Friday thoughts: The hard truth
Rule of thumb: If you allow two shorthanded goals in a hockey game, you will typically lose that hockey game. And you will have deserved it.
The difference in this game was Lowell’s play in the first period. After scoring 22 seconds into the game, the River Hawks conceded the next three goals, all within 11:03 (including a BU goal just 40 seconds after Ben Holmstrom’s and the latter two coming shorthanded) and the game was pretty much over even though it had another 49 minutes to go.
It was just another dismal effort in a season that is becoming increasingly characterized by them.
After Lowell went down two goals, there wasn’t much in the way of opportunities to get the game back under control. Shots after the first period were 13-5 and that number makes it look better for the River Hawks than it actually was. In the second period, though, the effort was considerably better, and also helped quite a bit by BU sending a parade of players to the penalty box which resulted in four power plays for Lowell, one of which it scored on to bring to the score to 3-2 less than halfway through.
But as so often happens, Lowell did alarmingly little with its opportunities and after Scott Campbell’s goal, only produced three more shots in 4:08 of power play.
This is now officially a team in crisis. Just six wins since Nov. 24 and no end to the freefall in sight. They’ve scored just 41 goals since Nov. 24, and that’s just 2.56 per game. Worse, that 2.56 is buoyed considerably by three games in which Lowell scored five or six goals, and two of those three were still just one-goal wins.
Insofar as this was the season in which everyone had high expectations, and insofar as Lowell has not just not-lived up to them, but actively refused to do anything since late November to show us why we thought this team would be good in the first place, we can’t imagine a team in which we could be more disappointed. This was a team that was ranked No. 3 in the country about two and a half months ago, and now we’re sitting here hoping that the ninth-place team in Hockey East doesn’t bring the hammer down tonight and finish off a weekend sweep of the ‘Hawks that will send them spiraling deeper into the basement.
This team certainly has the talent to commandeer any game in which it plays — take the middle portion of last night’s game, full of giant hits and momentum-turning neutral-zone play as a ferinstance. That was the Lowell team we thought we’d see from October to April, the one that was bossing around a BU side that had dominated the opening 15 minutes or so and doing it with relative ease. But the problem was this: it still had no offensive output to show for the high-quality play.
Lowell is a team that is probably dead in the water. We don’t believe that there’s any team in Hockey East it cannot beat with near-nonchalance if it puts its mind to it, but we also don’t believe this is a team capable of winning enough playoff games in a row (at least three, you see) to do any damage in a Hockey East tournament, at least damage enough to squeak into the NCAAs without someone noticing and throwing Lowell out on principle.
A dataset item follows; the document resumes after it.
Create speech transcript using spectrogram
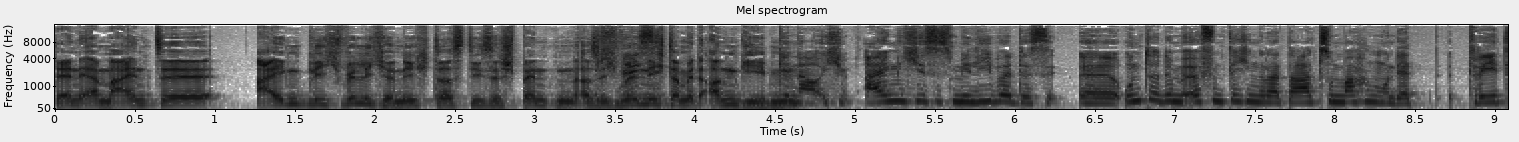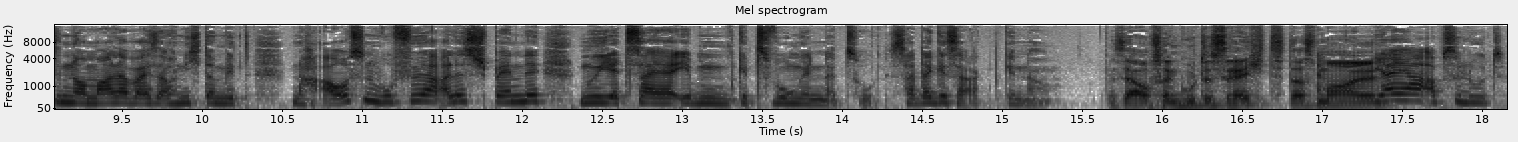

Lowell was, at one point, 8-2-1. Just try to think back to those days. The semi-recent encouraging win against BC aside, does this team in any way resemble that one? In fact, does this team even inspire confidence that it will hand Merrimack a loss tonight? The answer to both questions is obviously “no.”
And it was the latter team that showed up in what should have been a desperate third period. It was, appropriately enough, outshot 11-2.
Words cannot express the depths of our heartbreak at the prospect of seeing this team slouch impotently towards this season’s finish line, all its promise unfulfilled.